She was a feminist icon. Frida defied gender stereotypes, she smoked, boxed, won tequila challenges against men, and dressed like a man in a family portrait. She refused to alter her ‘masculine’ features, including her uni-brow and faint moustache, and actually exaggerated these features in her self portraits.
She was openly bisexual. Frida had multiple affairs with both men and women throughout her marriage to Diego Rivera. She made no apologies or excuses for her sexual choices, a bold act for her time.
She painted real women and real experiences.
Frida deviated from the traditional depiction of female beauty in art and instead chose to paint raw and honest experiences that so many women face. Her subject matter included abortion, miscarriage, birth and breastfeeding, among other things, often seen as taboo and like many female experiences altogether ignored.

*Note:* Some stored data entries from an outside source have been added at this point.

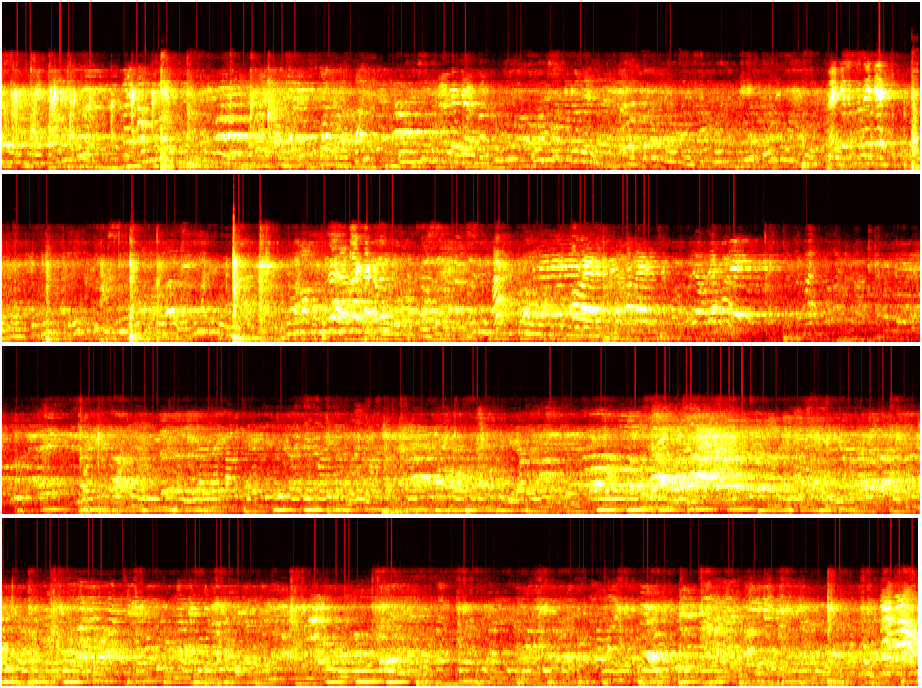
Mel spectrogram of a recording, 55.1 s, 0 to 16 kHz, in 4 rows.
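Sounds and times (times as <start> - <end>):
players shouting indoors: 0.0 - 11.4, 32.3 - 55.0.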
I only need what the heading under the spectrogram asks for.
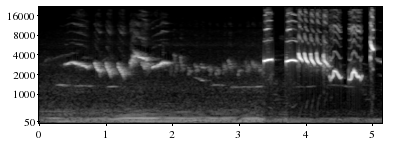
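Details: Orange-headed thrush song for playback to a caged thrush that has gone quiet: three seconds of soft, distant rambling warble over low hum, then a burst of loud rapid chirping whistles and a final sharp note.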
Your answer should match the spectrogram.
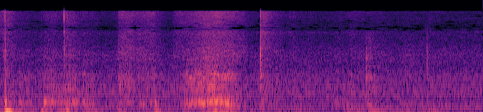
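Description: Handling sounds as masking tape is pressed onto paper wrapped around a cardboard shoebox: a few soft taps and a brief paper rustle in the first second and a half.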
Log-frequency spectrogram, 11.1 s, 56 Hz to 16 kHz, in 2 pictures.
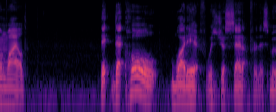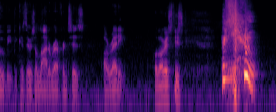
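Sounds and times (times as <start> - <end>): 
speech: 0.0 - 0.6, 2.0 - 9.3, 10.0 - 10.7
sneeze: 10.0 - 10.8.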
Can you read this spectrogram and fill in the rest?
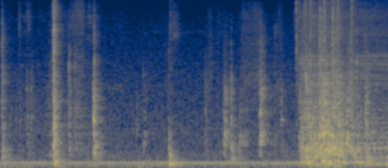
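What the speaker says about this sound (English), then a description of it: "I'm gonna sew from this edge all the way on the top, this little curve here" A sewing machine stitches fabric along a curved edge, sounding as sharp, spaced ticks and short runs, then a louder burst of fast stitching at the end.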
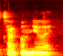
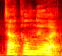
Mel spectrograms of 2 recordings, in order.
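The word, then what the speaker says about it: Tuc-el-Nuit: Is it Tiselnuit? – Tuckle. That's Tuckle-Newit. – Tuckle-Newit. That's how the locals pronounce it.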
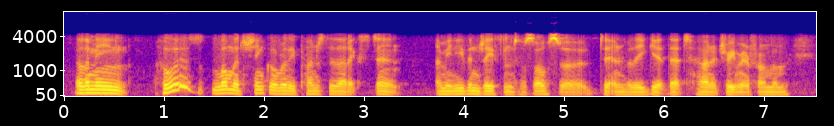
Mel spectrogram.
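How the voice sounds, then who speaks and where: A normal speaking voice at a fairly quick pace with ordinary pitch variation. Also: man, fairly low pitch for a man. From Virginia, US East Coast. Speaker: boxing podcast co-host. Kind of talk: casual chat.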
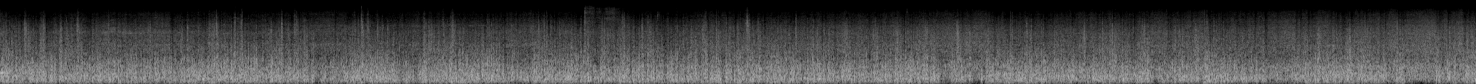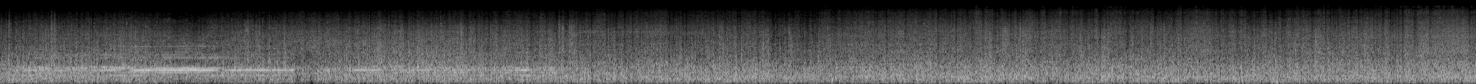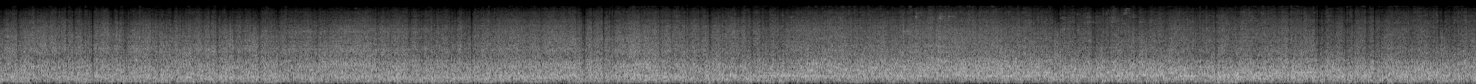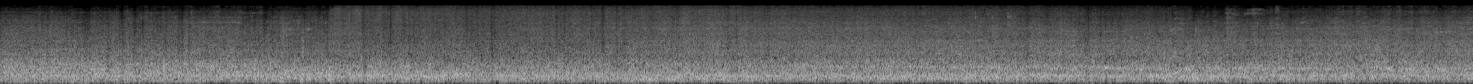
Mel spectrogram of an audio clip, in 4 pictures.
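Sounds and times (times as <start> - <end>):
train wheels on rails: 0.0 - 59.0
wind rushing: 0.0 - 59.0
train whistle: 14.8 - 20.6.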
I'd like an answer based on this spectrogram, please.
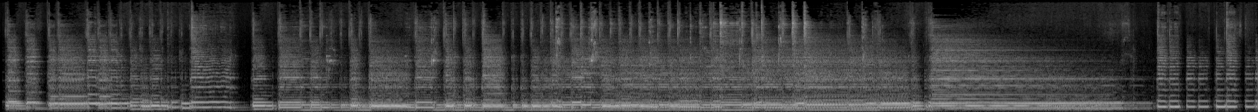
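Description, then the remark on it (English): An electric guitar plays notes and chords through a delay pedal set to smear into a reverb-like wash, the tones ringing and overlapping in a dense, sustained haze, with no talking. “I've had it so that it sounds more like a reverb.”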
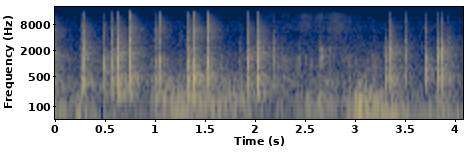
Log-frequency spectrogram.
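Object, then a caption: Plastic paddle hairbrush. Fingernails tap and scratch a pink plastic paddle hairbrush with bristles and a hollow handle. Seventeen quick, dry clicks with a hollow knock around 450 Hz come in irregular bursts, with soft scratching between them. Each tap stops almost at once.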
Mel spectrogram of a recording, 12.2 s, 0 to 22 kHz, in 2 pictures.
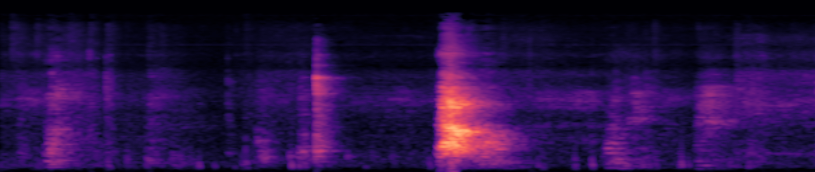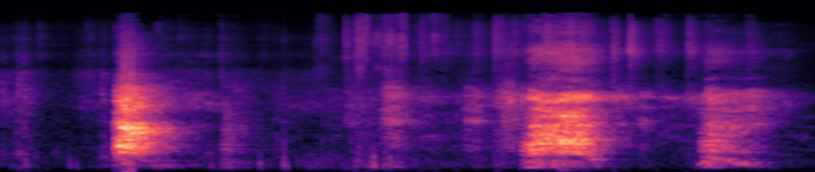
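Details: Squabble between two Irish Terriers recorded in May 2010. Scattered, softer barks and snarls rise into a rougher, noisy burst of growling near the end, with quiet pauses between outbursts.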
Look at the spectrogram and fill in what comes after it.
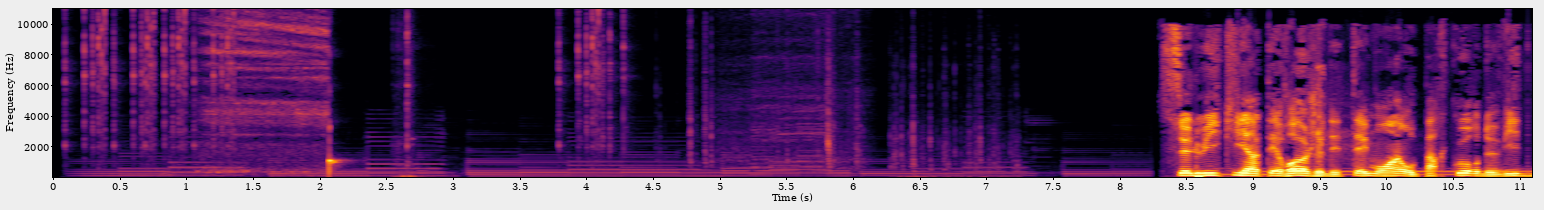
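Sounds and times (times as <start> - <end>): faint background music: 8.2 - 11.0.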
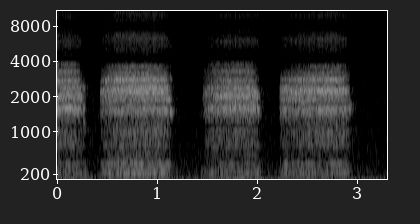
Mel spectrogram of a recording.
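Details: Three long, loud breathy screeches, each under a second with short gaps, from a barn owl on a nest webcam in Cabañeros National Park, Castilla-La Mancha, Spain, during the 2020 breeding season.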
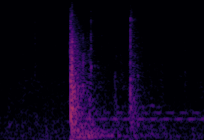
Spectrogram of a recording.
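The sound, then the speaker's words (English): A telephone handset is slammed down hard by a woman in one sharp clatter, followed a moment later by a softer knock as it settles. No one speaks. “Marta slams down her phone and then notices Washburn and Bell are missing.”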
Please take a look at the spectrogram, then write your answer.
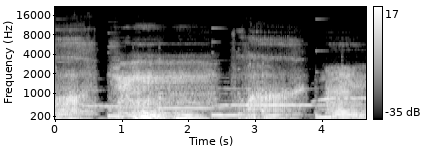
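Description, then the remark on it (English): Loud snoring of a father: rough, rattling rumbles drawn out over several seconds, broken by brief pauses between about three long breaths, with no talking. “The Greta was only my dad, who had a terrible problem with snoring.”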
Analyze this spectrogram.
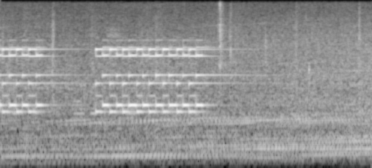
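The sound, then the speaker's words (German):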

Frida experienced an immense amount of suffering throughout her life; contracting polio at age six, suffering from spina bifida, and then at the age of 18 suffering a near-fatal car accident that left her unable to bear children. Though she was bedridden for months after the accident, Frida began to paint. She transformed her pain into passion on the canvas. Though there is always a sense of despair and suffering in her self portraits, her gaze remains defiant and fierce. While so many women are depicted as the victim, Frida demonstrates that pain is an intrinsic part of life but does not define us.

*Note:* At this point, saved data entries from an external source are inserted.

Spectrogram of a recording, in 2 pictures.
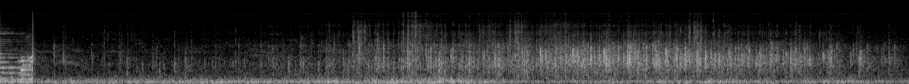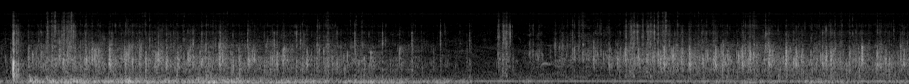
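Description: Audience applauding as an award is presented, swelling and fading in waves. There is a single sharp click about halfway through.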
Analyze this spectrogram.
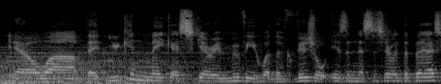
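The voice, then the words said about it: Australian accent. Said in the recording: “I love his little Australian accent.”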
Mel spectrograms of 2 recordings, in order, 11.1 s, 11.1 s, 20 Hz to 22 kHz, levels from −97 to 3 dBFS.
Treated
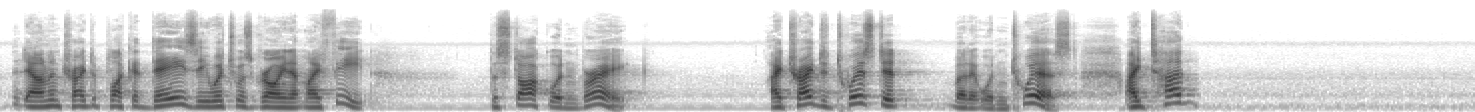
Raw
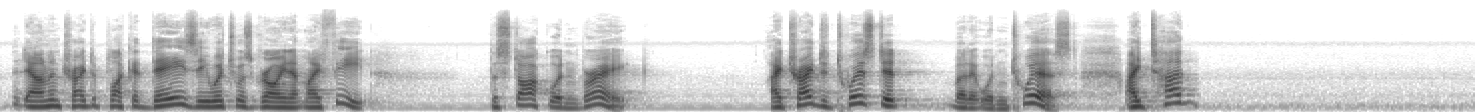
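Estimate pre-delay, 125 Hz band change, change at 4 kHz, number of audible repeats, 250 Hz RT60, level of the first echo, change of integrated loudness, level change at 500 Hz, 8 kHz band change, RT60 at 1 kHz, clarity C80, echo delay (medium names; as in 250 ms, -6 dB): no reverb, -6.0 dB, +1.5 dB, no echo, no reverb, no echo, +1.0 dB, +1.5 dB, +1.5 dB, no reverb, no reverb, no echo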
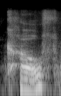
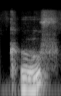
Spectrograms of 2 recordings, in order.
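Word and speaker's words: Qof: The next letter is KOF, or sometimes pronounced kuf. It is a Q sound, as in Qumran or king, so almost indistinguishable between the Q and the K sound.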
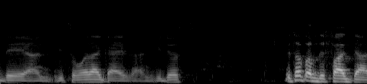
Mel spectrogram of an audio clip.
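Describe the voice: A man with a fairly low voice. His intonation is lively.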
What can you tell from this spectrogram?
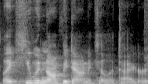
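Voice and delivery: usual speaking voice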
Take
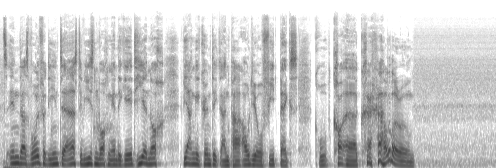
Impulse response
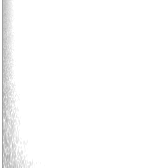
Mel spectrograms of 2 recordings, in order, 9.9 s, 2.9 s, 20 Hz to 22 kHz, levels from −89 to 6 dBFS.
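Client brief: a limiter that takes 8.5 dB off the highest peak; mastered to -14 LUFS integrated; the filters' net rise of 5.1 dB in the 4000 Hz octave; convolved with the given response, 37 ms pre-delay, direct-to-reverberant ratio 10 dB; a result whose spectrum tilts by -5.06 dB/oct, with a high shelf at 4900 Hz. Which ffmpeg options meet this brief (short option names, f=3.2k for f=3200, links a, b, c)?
-filter_complex "[0:a]equalizer=f=4k:t=o:g=8.5,highshelf=f=4.9k:g=-4,alimiter=limit=-16dB:level=0:latency=1,asplit=2[a][b];[1:a]atrim=start_sample=2205,adelay=37[c];[b][c]afir=irnorm=-1:irlink=0,volume=-7.5dB[d];[a][d]amix=inputs=2:normalize=0,volume=12.5dB"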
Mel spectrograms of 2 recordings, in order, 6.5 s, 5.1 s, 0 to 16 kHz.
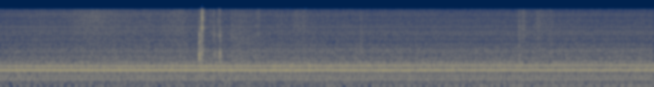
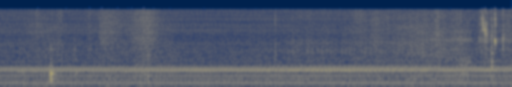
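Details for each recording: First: Furnace booster circulator pump (Bell & Gossett LR20BF) right after oiling with motor oil (SAE 5W30 / Mobil 1), roughly five years overdue: quiet, even hum with faint clicks, low-frequency humming largely gone, some remains. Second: Bell & Gossett LR20BF booster circulator pump on natural gas furnace/boiler system, unoiled about 5 years (manual says every 6 months): steady low drone hum with buzzy edge and felt vibration at pump; dry pump bearings, fixed by adding about a tablespoon of 5W-30 oil.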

Is there a bit of Frida in you? How do you connect with this icon of Mexico. Let’s celebrate fierce women that take a stand and use their voice, or their art, to make a difference in society for women everywhere.